SVYRIAI (Swir). Entered by Lithuanian troops on July 22. The first postmaster was Juozas Vilkas, previously postmaster of Traškūnai in Aukštaitija, mandated to take up duties on September 16 at a salary of 700 auksinai. After evacuation he went to Panev?žys and was appointed postmaster of Biržai as from December 1, 1920.
ŠVENČIONĖLIAI (NAUJIEJI ŠVENČIONYS) (N. Swęciany). Entered by Lithuanian troops on July 22. The first postmaster was Jonas Bielinis, before then postmaster of Šilalė, mandated in advance on July 20. On September 16 he was transferred to Švenčionys. Another appointee was Stasys Švagžlys starting on August 20, who after evacuation went to Panevėžys. Also appointed was postman Ignacas Užello who did not leave after evacuation. Postmaster Jonas Bielinis was replaced on September 16 by Mikas Švagžlys, previously postmaster of Siesikai in Aukštaitija. After evacuation, Mikas Švagžlys, at a salary of 700 auksinai, was transferred as postmaster to Ramygala.
ŠVENČIONYS (Swięciany). Taken by the Red Army on July 9, 1920 but entered by Lithuanian troops only on August 8. First temporary postmaster was Otto Grimm’as (did not leave on evacuation) who was mandated on August 20 and was replaced by Jonas Bielinis on September 16. Several other employees were appointed: Kristopas Berdikštis in August, Jonas Šušas on September 18 (later evacuated to Biržai), Osinsko, Klipč, Drozd and others. Postmaster Jonas Bielinis on evacuation was appointed postmaster of Ežerėnai (Zarasai). Švenčionys was retaken by Polish troops on October 10, 1920.
TRAKAI (Troki). This historical locality was entered on August 25. As from September 4, the first postmaster was Aleksandras Pikturna who after evacuation on or about October 9 was promoted to a senior post with the Pašto Valdyba at a salary of 1100 auksinai.
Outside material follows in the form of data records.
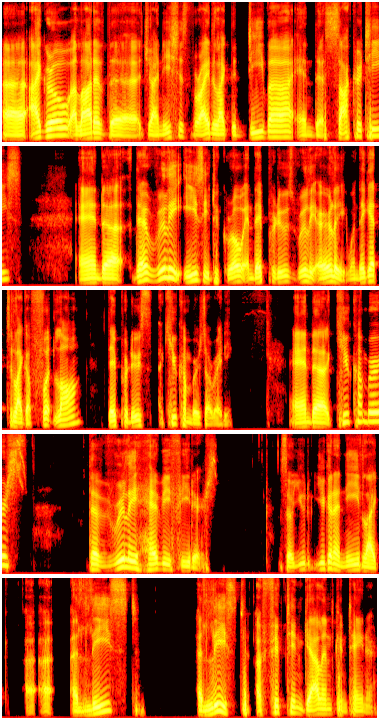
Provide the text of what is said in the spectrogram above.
Uh, I grow a lot of the gynoecious variety, like the Diva and the Socrates. And uh, they're really easy to grow and they produce really early. When they get to like a foot long, they produce cucumbers already. And uh, cucumbers, they're really heavy feeders. So you, you're going to need like a, a, at least at least a 15 gallon container.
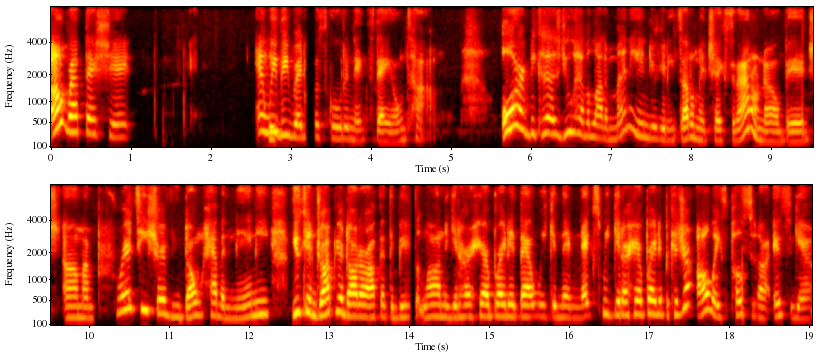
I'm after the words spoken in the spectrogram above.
unwrap that shit, and we be ready for school the next day on time. Or because you have a lot of money and you're getting settlement checks, and I don't know, bitch. Um, I'm pretty sure if you don't have a nanny, you can drop your daughter off at the beauty salon to get her hair braided that week, and then next week get her hair braided because you're always posted on Instagram,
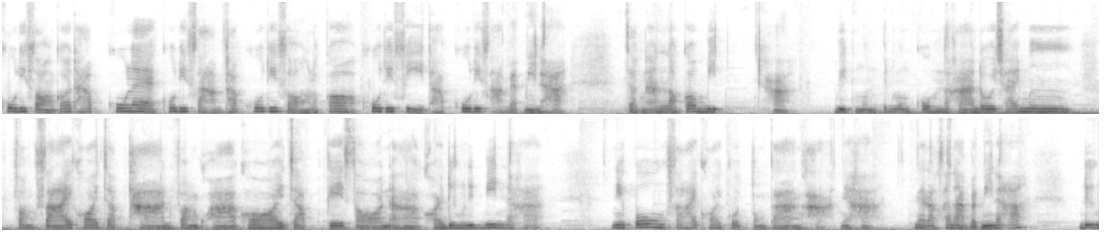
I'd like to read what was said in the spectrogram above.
คู่ที่ 2 ก็ทับคู่แรกคู่ที่ 3 ทับคู่ที่ 2 แล้วก็คู่ที่ 4 ทับคู่ที่ 3 แบบนี้นะคะ จากนั้นเราก็บิดค่ะ บิดหมุนเป็นวงกลมนะคะ โดยใช้มือฝั่งซ้ายคอยจับฐาน ฝั่งขวาคอยจับเกสรอ่าคอยดึงริบบิ้นนะคะ นิ้วโป้งซ้ายคอยกดตรงกลางค่ะเนี่ยค่ะ ในลักษณะแบบนี้นะคะ ดึง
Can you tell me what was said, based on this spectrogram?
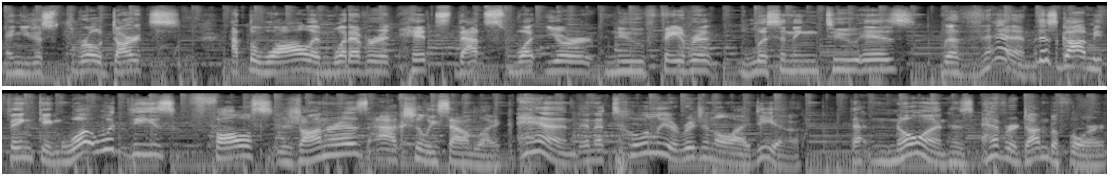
and you just throw darts at the wall and whatever it hits, that's what your new favorite listening to is? But then this got me thinking, what would these false genres actually sound like? And in a totally original idea that no one has ever done before,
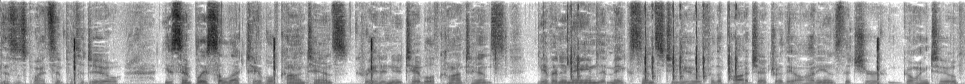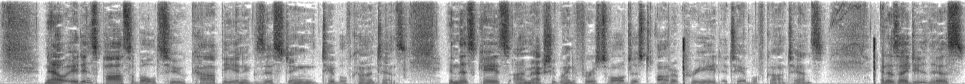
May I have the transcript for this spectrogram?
This is quite simple to do. You simply select table of contents, create a new table of contents, give it a name that makes sense to you for the project or the audience that you're going to. Now, it is possible to copy an existing table of contents. In this case, I'm actually going to first of all just auto-create a table of contents. And as I do this,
Among other employees was postman Simonas Markevičius who did not evacuate.
Of the above-listed seven Lithuanian post offices receiving some kind of mention in 1920 six survived within the Polish-dominated “Central Lithuanian” and / or Polish postal administration. However, six of them again joined the Lithuanian system after the fall of Poland in 1939, either during the period of Lithuania as part of the USSR or as part of German-formed Ostland. The remaining seventh post office, Apsas, has been as Opsa within Byelorussia or present-day Belorus since the end of the Second World War.
Fig. 1 A postcard posted at the Lithuanian field post office No. 3 on 19. IX. 1920 addressed to Švenčionys, carried via Vilnius 25. IX. 20 [colln.Lapas].
Fig 2. A letter posted at Vilkaviškis on 16. X. 20 addressed to Trakai. By that time Trakai was re-taken by Polish forces, and the letter stopped at Kaišiadorys 19. X. 20 [colln. Doniela].